Lastly, many readers have suggested a trade-in program, where you could bring in your old Apple Watch Edition and get a significant trade-in on a new one. No way. First, as stated earlier, the value of the raw gold in a gold watch is just a small fraction of the price. Second, trading in used goods is not part of a luxury shopping experience.
Holding the event at Yerba Buena instead of the smaller confines of their campus Town Hall makes me think Apple has a lot to show. There must be more to learn about Apple Watch’s software and experience — Tim Cook even said so back in September, explaining that they simply didn’t have enough time then to show more. I’ve heard that Apple has been hosting over 100 third-party developers and designers in Cupertino for the last month, to test and refine WatchKit apps on production Apple Watch hardware, so I expect a bunch of third-party Watch app demos too.
The new Mac version of Photos is in public beta, so I expect a full demo of that and the now-complete iCloud Photos cross-device experience. And if they’re going to talk about Mac software, maybe they’ll reveal the rumored 12-inch thinner-than-ever MacBook Air, too.
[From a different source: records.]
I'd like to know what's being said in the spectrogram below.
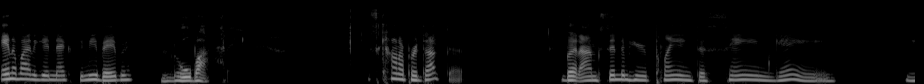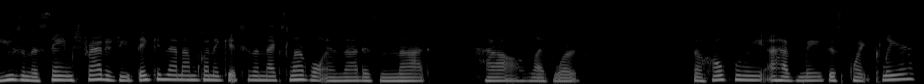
Ain't nobody get next to me, baby. Nobody. It's counterproductive. But I'm sitting here playing the same game, using the same strategy, thinking that I'm going to get to the next level. And that is not how life works. So hopefully I have made this point clear.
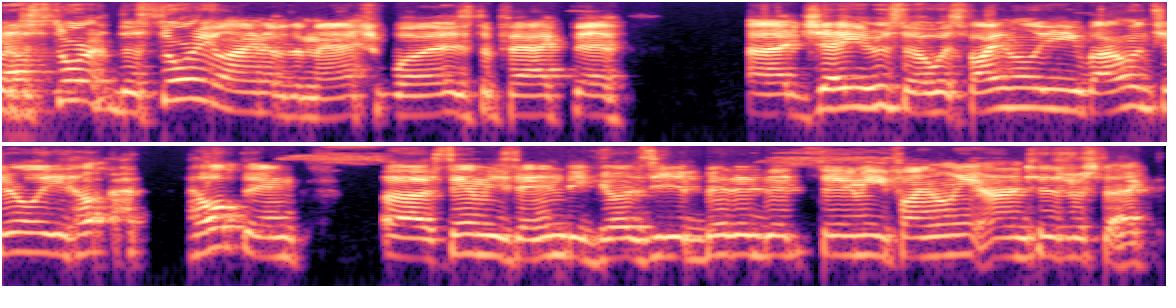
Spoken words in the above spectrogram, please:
But the story the storyline of the match was the fact that uh, Jey Uso was finally voluntarily hel- helping uh, Sami Zayn because he admitted that Sami finally earned his respect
My gut tells me the new MacBook Air could be ready, and it also tells me that the purported bigger iPad is not.
Update: If Apple is ready to unveil the upcoming redesign of its retail stores, we will see Angela Ahrendts’s first on-stage appearance since joining Apple last year.
Marco expressed a thought I’ve considered myself:
Apple’s letting the $10,000–20,000 guesses simmer in the press to set price expectations high, just as they stayed quiet when everyone thought the first iPad would cost $1000. Maybe it’s for the same reason: maybe the Edition won’t be completely unreasonably priced for a piece of electronic jewelry that will probably be completely obsolete in five years but happens to be encased in a thousand bucks worth of solid gold. Letting people believe it’ll cost so much will make the real price seem like a great deal when it’s announced.
That’s certainly possible. But what makes me think otherwise is that $1000 was the rumored starting price for the iPad. When Steve Jobs unveiled the “$499” slide, it was our collective expectation for the iPad’s entry-level price that was exceeded. (I remember being in the Yerba Buena theater at that moment — everyone, yours truly included, was genuinely surprised by that. It was palpable.) The “best” iPad — 64 GB with cellular networking — cost $829, which isn’t that much less than $1000. With Apple Watch we know the starting price: $349. What we don’t know is how much the higher-end models will cost. ↩︎